|Title||Cane, Staff, English, 17th. Cent.; Of the Swain Family|
|Description||Of the Swain Family; Metal Tip, Ivory Handle|
|Material||Wood (yew or orange), ivory|
John Farrar Swain, a native of Reading, VT, who, about 1857, located on a homestead 5 miles south of Papillion, Sarpy County, Nebraska, and resided in that vicinity until his death on April 1, 1891. Following his death, the cane passed to his son, Elmer P., following whose death in 1913 it passed to his eldest son, Lloyd E., now (in 1942) a resident of San Diego, Calif. The latter, having no son, placed the cane in the custody of Robert E. Swain, a nephew, now enlisted for U.S. Army service during WWII. Undoubtedly the cane, more properly know as a quarterstaff, is more than 400 years old. It was brought to America by Swains who came from England or Scotland about 1638 and settled at Reading, Mass. For unknown generations preceding that period, and subsequently, the cane has been held by a male member of the Swain family in each succeeding generation, usually descending from father to eldest son. Dangers attendant with the participation of present descendants of John Farrar Swain in WWII, which may disturb the traditional line of descension, prompt this means of custodianship. The quarterstaff was carried by early landowners of England and Scotland as a combined walking stick and weapon, or cudgel.
John Farrar Swain descended from Jeremiah Swain, who came from England or Scotland in 1638-39 and settled at Reading, Mass.
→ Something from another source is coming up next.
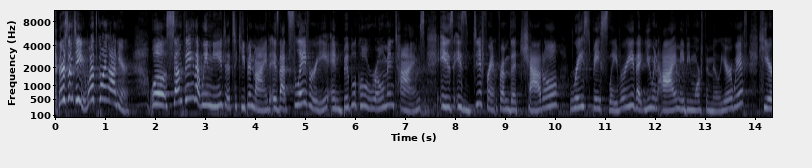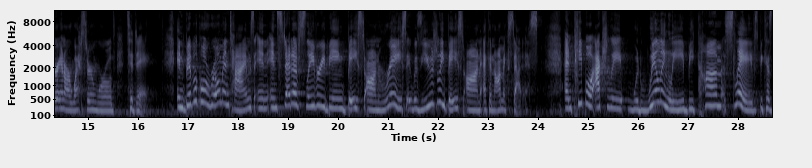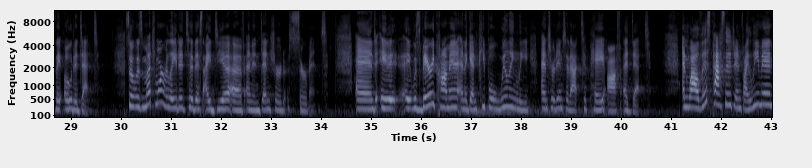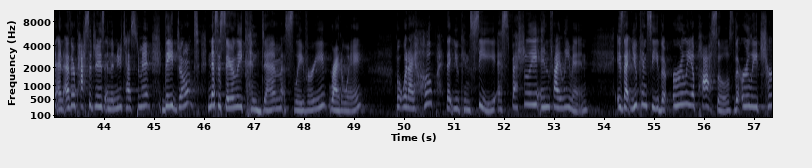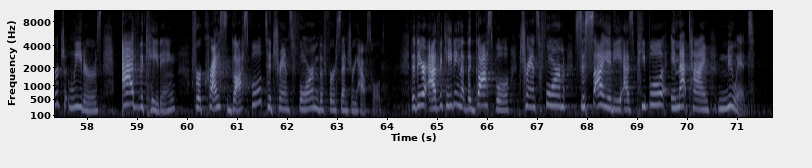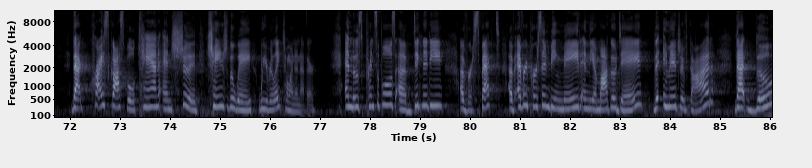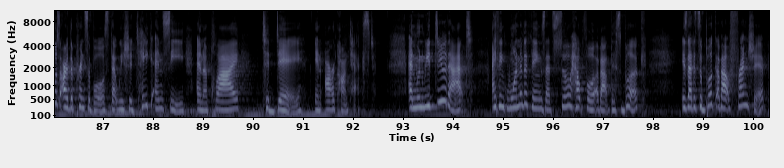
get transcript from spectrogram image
There's some tea. What's going on here? Well, something that we need to keep in mind is that slavery in biblical Roman times is, is different from the chattel, race based slavery that you and I may be more familiar with here in our Western world today. In biblical Roman times, in, instead of slavery being based on race, it was usually based on economic status. And people actually would willingly become slaves because they owed a debt. So it was much more related to this idea of an indentured servant. And it, it was very common, and again, people willingly entered into that to pay off a debt. And while this passage in Philemon and other passages in the New Testament, they don't necessarily condemn slavery right away, but what I hope that you can see, especially in Philemon, is that you can see the early apostles, the early church leaders advocating for Christ's gospel to transform the first century household. That they are advocating that the gospel transform society as people in that time knew it. That Christ's gospel can and should change the way we relate to one another. And those principles of dignity, of respect, of every person being made in the imago Dei, the image of God, that those are the principles that we should take and see and apply today in our context. And when we do that, I think one of the things that's so helpful about this book is that it's a book about friendship.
His father, Nathaniel Swain II (1769 - 1850), was one of the founders of Reading, VT. As a young man, in harmony with traditions of the family during Colonial and Revolutionary days, John Farrar Swain enlisted for military service. In 1839 he was commissioned lieutenant colonel of the 24th regiment, 2nd brigade, 3rd division, of the Vermont State Militia. In 1851, with his wife and four children then living, he joined other Vermonters in moving to Grand Detour, Ill., where John Deere had established a factory for the manufacture of his invention, the plough moulding board. His first wife Lydia (Davis) Swain, died in 1854. Two years later, he married Marcia Saphronia Kingsley, a widow with two children. One year later, the family moved to Nebraska, crossing the Missouri River by ferry at Omaha or Bellevue, and finally located on a homestead in Sec. 15, Twp. 13, R. 12 E., 5 miles south of Papillion. Indian scares and crises growing out of the possible extension of slave-holding territory, led to the organization of a local militia in Sarpy County, and in view of his military experience, John F. Swain was chosen drill master. At the outbreak of the Civil War this company became the nucleus of the Nebraska regiment which followed Gen. John M. Thayer's command under General Grant. Later it became know as Company B, First Nebraska regiment. In his advanced years, John Farrar Swain retired and moved to Papillion. While on a visit to Springfield, Nebraska, he was stricken with a stroke of paralysis which resulted in his death April 1, 1891. The children of John F. and Lydia (Davis) Swain were: Frances M. Married Payson A. Pierce, and resided in Vermont and New Hampshire until her death at Claremont, NH in 1930; Elvira. Died in infancy.; Elmer P. Resided in Sarpy and Otoe counties, Nebraska. Died at Omaha in 1913.; Lucia R. Married James E. Campbell, and resided in Sarpy and Douglas counties. Died at Omaha in 1909.; Lewis. Twin brother of Lucia. Died in Sarpy County in 1863. The children of John F. and Marica (Kingsley) Swain were: Ellen. Married James E. Pike, and resided in Sarpy and Cedar counties. Died in Cedar County in 1910.; Mary V. Married George J. TImberlake, and now (in 1942) resides at Omaha, NE.; Albert K. Now (in 1942) resides near Reserve, Kansas.; Oliver C. Resided in Sarpy and Cedar counties. Died in Cedar County in 1917.
|Credit line||Swain, N/R, N/R|